            “And nothing can compare to Anneke and Morrik’s escape through the catacombs with the orb.”

            “Aha!  That’s the point, isn’t it?  They would never have been able to do all that if they hadn’t realized they loved each other!  So maybe it’s my favorite part after all!”

        I must say I had a lot of fun throwing these references into my book, and they were enticing enough to my daughter, at least, that she begged me to write the actual Laundry Basket Chronicles.  I will state right now that I have no intention of doing so, although I suppose there’s always the chance that inspiration could strike.  As for the other book within the book, however, I did actually have to make some portion of Serlio’s Extraordinary Book of Doors in the form of the illustrations of 21 of the doors which appear in the outer book.  I regret to say, however, that without Serlio’s magic, my illustrations do not become portals.
        It should come as no surprise that writers tend to love books and that therefore writers tend to write books about books, and books about characters who love books.  I very much enjoyed making books such an integral part of my own story The Extraordinary Book of Doors.  (If you’re curious about this book, you can, of course, always go to Amazon and check the “Look Inside” feature for a bit of a preview, plus you can see my quick presentation on The Extraordinary Book of Doors for Strong Women-Strange Worlds’s “Speed-Date a Book” event, plus a reading of an excerpt, below.)
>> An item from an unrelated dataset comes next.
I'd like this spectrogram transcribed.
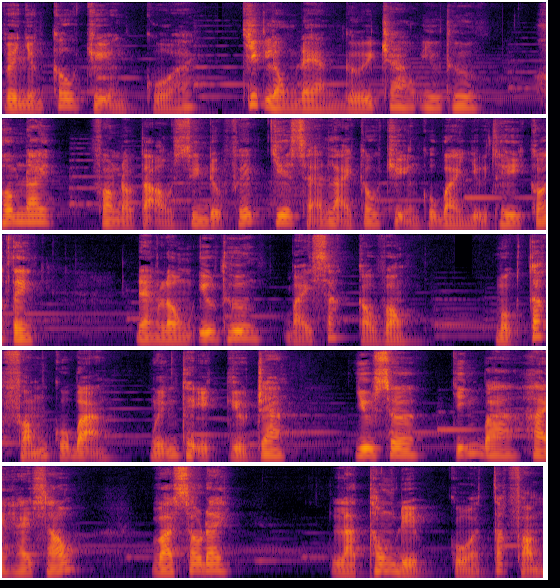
về những câu chuyện của chiếc lồng đèn gửi trao yêu thương, hôm nay Phòng Đào tạo xin được phép chia sẻ lại câu chuyện của bài dự thi có tên Đèn lồng yêu thương bảy sắc cầu vòng. Một tác phẩm của bạn Nguyễn Thị Kiều Trang, user 93226 và sau đây là thông điệp của tác phẩm.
        What’s your favorite book within a book?

[Pictures: Title Page of the outer Extraordinary Book of Doors, in the style of the inner Extraordinaire livre portes, by AEGN, 2014;

Tree wolf image by chic2view on]


Red said...

I'm mildly confused and thoroughly delighted! What a great idea! The jumping through doors to different places makes me - vaguely - think of Jasper Fforde's Thursday Next series, but she jumps into books, not through them.

I think my most obvious book-within-a-book favorite has to be the HitchHikers' Guide to the Galaxy since I've read it dozens of times!

Anne E.G. Nydam said...

Thanks for stopping by, Red. Turns out it's hard to explain multiple books nesting within each other without visual aids or something. Yes, the Hitchhikers Guide is an excellent book-within-a-book, and one of my favorites, too.